New Hampshire scored a significant victory in the mission to close the access to justice gap with the passage of a new pilot program – one of the first of its kind in the country – allowing paraprofessionals to represent clients in court in certain cases. New Hampshire Legal Assistance led legislative efforts on the pilot program’s adoption.
“There is less than one civil legal aid attorney for every 10,000 people with low income in New Hampshire. We have to find new ways of getting civil legal services to people who need them,” said NHLA Executive Director Sarah Mattson Dustin. “Expanding the work that paraprofessionals do is going to be a big part of the solution.”
“This pilot, this experiment, will be one of the most meaningful steps that our state will have taken to address the access to justice issue,” said New Hampshire Supreme Court Chief Justice Gordon MacDonald. “Fewer of our fellow citizens will be there standing alone on a very important day in their life.”
Mattson Dustin and MacDonald both testified in favor of the program in front of the state legislature.

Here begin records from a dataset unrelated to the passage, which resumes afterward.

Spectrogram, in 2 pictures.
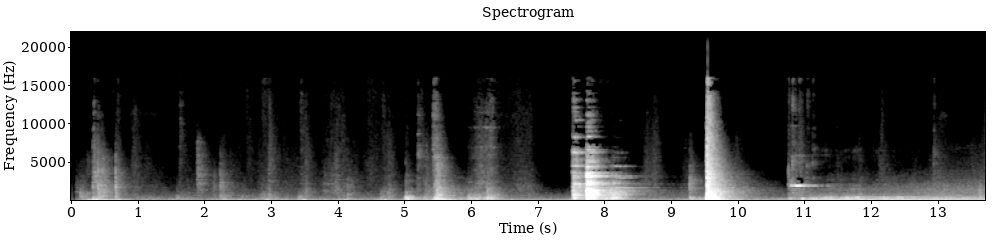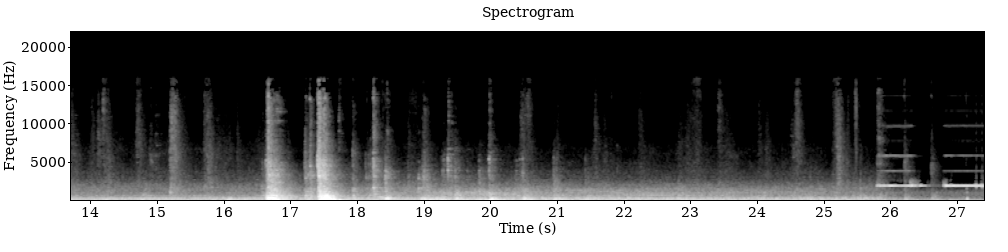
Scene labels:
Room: kitchen; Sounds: door, footsteps, microwave, cutlery and dishes, window

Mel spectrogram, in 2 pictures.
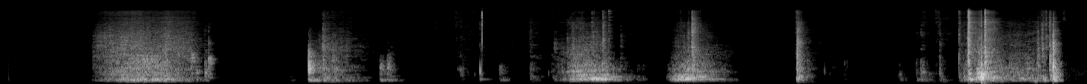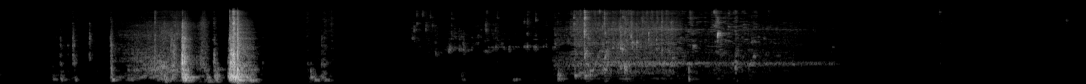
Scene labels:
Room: kitchen; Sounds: door (more than once), window, wardrobe or drawer (more than once), running water

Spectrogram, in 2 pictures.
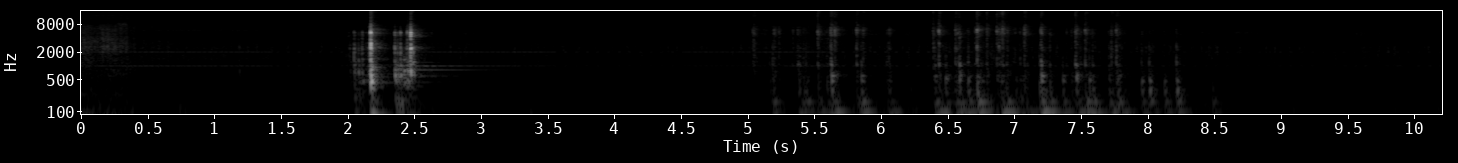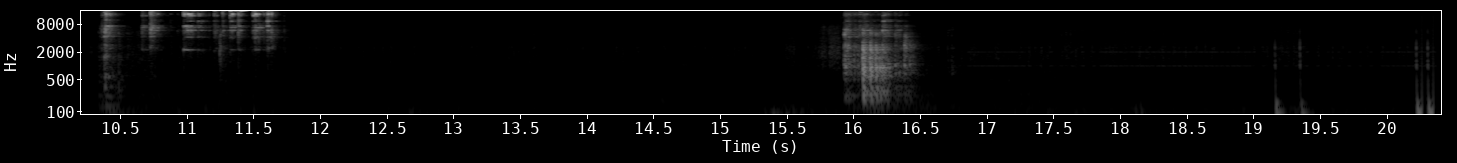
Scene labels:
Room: office; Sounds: light switch, keyboard typing, keys

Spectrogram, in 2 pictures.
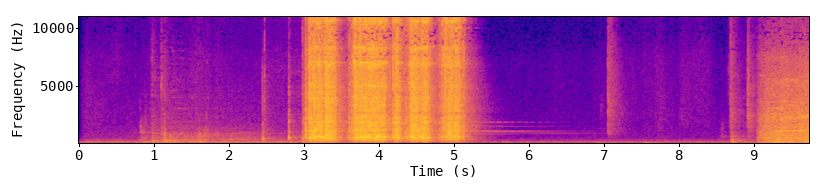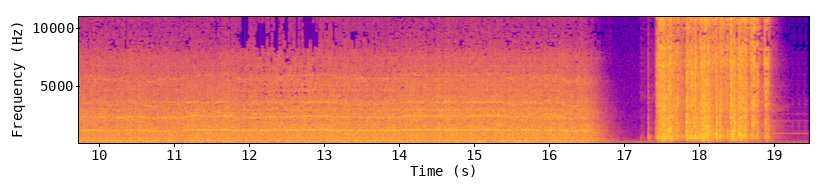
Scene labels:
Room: kitchen; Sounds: wardrobe or drawer, cutlery and dishes, coffee machine

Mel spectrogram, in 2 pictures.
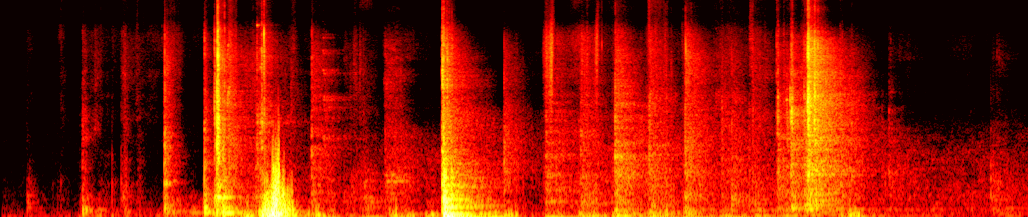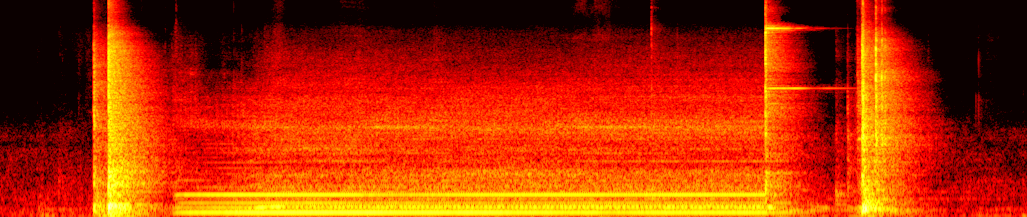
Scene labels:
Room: kitchen; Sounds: footsteps, door (more than once), microwave

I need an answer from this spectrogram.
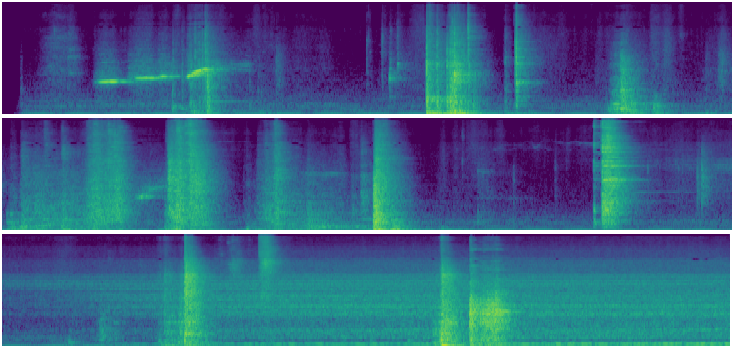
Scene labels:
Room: kitchen; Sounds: wardrobe or drawer (more than once), cutlery and dishes

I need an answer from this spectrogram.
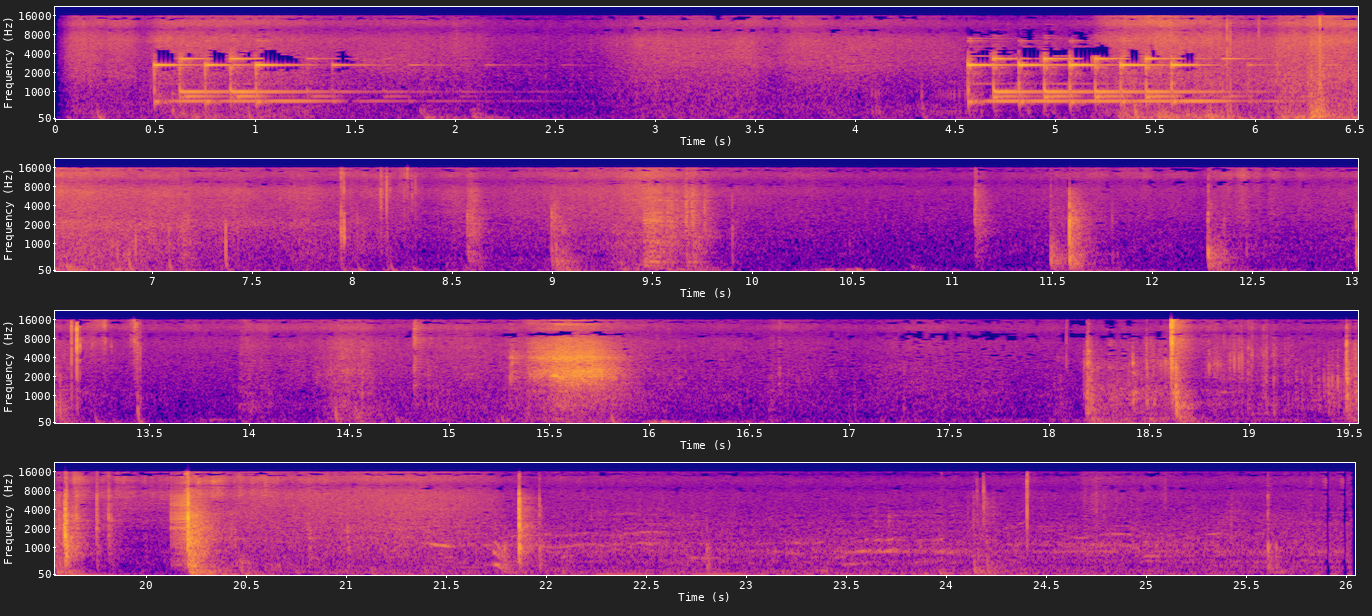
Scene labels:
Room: bedroom; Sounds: phone ringing, footsteps, window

Also involved in bringing the program to fruition was Ned Gordon, a retired judge and now a state representative from Bristol who sponsored the bill authorizing the program’s creation.

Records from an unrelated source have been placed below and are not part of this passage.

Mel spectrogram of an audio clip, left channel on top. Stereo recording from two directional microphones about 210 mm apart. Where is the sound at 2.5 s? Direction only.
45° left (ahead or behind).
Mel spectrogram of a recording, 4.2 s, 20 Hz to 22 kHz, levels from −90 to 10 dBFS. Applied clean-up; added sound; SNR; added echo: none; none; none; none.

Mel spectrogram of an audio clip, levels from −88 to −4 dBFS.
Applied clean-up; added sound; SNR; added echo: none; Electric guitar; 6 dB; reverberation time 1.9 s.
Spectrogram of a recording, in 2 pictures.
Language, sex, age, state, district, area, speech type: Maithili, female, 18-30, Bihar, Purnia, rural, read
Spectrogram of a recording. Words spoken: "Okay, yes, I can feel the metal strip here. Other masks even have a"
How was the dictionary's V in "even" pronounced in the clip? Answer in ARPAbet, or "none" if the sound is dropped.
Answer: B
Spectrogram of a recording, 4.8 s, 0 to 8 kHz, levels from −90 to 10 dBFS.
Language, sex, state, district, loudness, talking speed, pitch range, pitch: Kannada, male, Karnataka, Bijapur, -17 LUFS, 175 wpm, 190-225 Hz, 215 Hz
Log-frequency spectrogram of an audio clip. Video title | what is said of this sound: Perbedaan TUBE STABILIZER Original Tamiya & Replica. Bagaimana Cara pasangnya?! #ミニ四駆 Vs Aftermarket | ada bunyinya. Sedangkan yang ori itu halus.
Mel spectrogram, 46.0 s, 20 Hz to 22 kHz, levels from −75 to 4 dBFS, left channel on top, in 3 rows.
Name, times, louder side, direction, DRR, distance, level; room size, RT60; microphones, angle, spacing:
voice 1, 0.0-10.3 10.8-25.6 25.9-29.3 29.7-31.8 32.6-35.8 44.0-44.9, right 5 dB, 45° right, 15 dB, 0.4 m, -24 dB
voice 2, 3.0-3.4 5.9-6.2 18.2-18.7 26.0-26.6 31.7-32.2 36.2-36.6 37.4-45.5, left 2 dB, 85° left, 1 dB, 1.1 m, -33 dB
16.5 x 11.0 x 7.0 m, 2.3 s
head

“As a judge in the Family Division, I frequently saw people unrepresented who unfortunately were not well-served by the system,” he said. “It seemed to me that we need to provide legal services to people who have a great need, particularly where there’s children involved, because it can have an enormous impact on their lives as well.”

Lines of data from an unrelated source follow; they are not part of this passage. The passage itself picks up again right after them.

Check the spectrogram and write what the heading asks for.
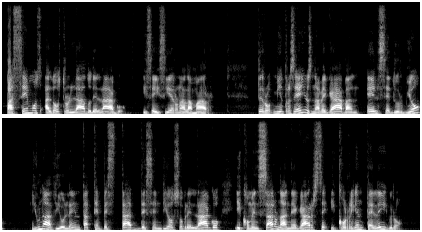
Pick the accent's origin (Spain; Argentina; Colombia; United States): United States; Alabama; Yo soy de Alabama, donde a veces hay tornados.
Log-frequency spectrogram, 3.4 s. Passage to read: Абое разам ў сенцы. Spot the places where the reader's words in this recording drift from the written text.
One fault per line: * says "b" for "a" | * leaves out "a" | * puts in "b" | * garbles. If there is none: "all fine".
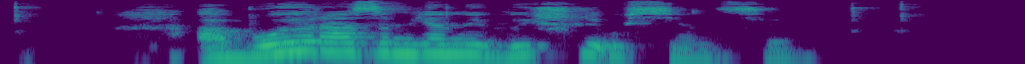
* puts in "яны выйшлі"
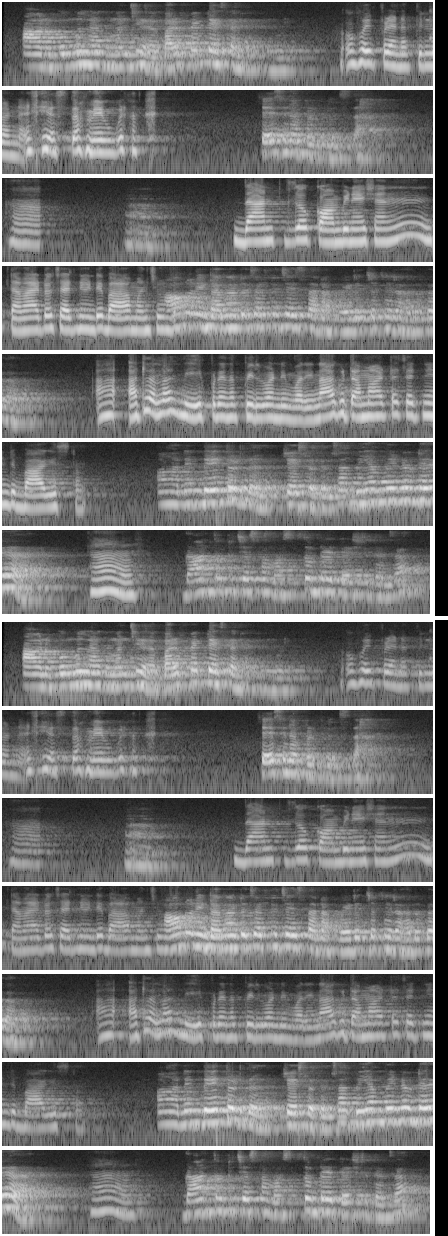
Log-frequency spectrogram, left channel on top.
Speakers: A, on the right (about 35°); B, on the left (about 60°).
A: అవును పునుగులు నాకు మంచిగా పర్ఫెక్ట్ ఏస్తా నేను పొంగులు
B: ఓహో ఎప్పుడైనా పిలవండి వస్తం మేము కూడా
A: చేసినప్పుడు పిలుస్తా
B: ఆ
A: ఆ
B: దాంట్లో కాంబినేషన్ టమాటో చట్నీ ఉంటే బాగా మంచ్
A: అవును నేను టమాటో చట్నీ చేస్తాను నాకు వేరే చట్నీ రాదు కదా.
B: ఆ అట్లాందండి ఎప్పుడైనా పిలవండి మరి నాకు టమాటా చట్నీ అంటే బాగా ఇష్టం.
A: ఆ నేను దేని తోటి తె చేస్తా తెలుసా బియ్యం పిండి ఉంటది కదా
B: ఆ
A: దాని తోటి చేస్తా మస్తుంటే టేస్ట్ తెలుసా?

The pilot program took effect January 1, 2023. It authorizes paraprofessionals to represent clients in court in certain housing, domestic violence, stalking, and family law cases in the Family and District Divisions for Manchester, Franklin, and Berlin.
The program is available to clients who earn up to 300% of the federal poverty level ($40,770 for a one-person household, $54,930 for a two-person household). Participating paraprofessionals must hold either a bachelor’s degree in any field or an associate’s degree in a law-related field, as well as at least two years of work experience in a law-related setting. They must also work under the supervision of an active attorney.
Erin Jasina, a paraprofessional with NHLA and the director of NHLA’s Domestic Violence Advocacy Project, handled the first case under the program – a final protective order hearing in a Family Division court – in January.
Jasina’s client reported feeling validated and grateful to have an advocate beside her during the hearing. Afterward, the judge invited Jasina to her chamber, and praised her performance.
“She said I did a wonderful job and that she thought this pilot project will help a lot of people in New Hampshire,” said Jasina. “It’s amazing to have judicial support for this project. And I have already had people at trainings with the NH Women’s Bar Association and the NH Paralegal Association asking how they can help out. We want paraprofessionals to feel empowered to do this work, and it’s encouraging to have lawyers supporting us and wanting to see us succeed.”
The next steps of the pilot program hopefully include expanding services offered statewide.
“I give lots of credit to the staff of NHLA for initiating efforts in the program,” Gordon said.
“I am hoping as time passes, people see that it can be successful and more people will agree to participate.”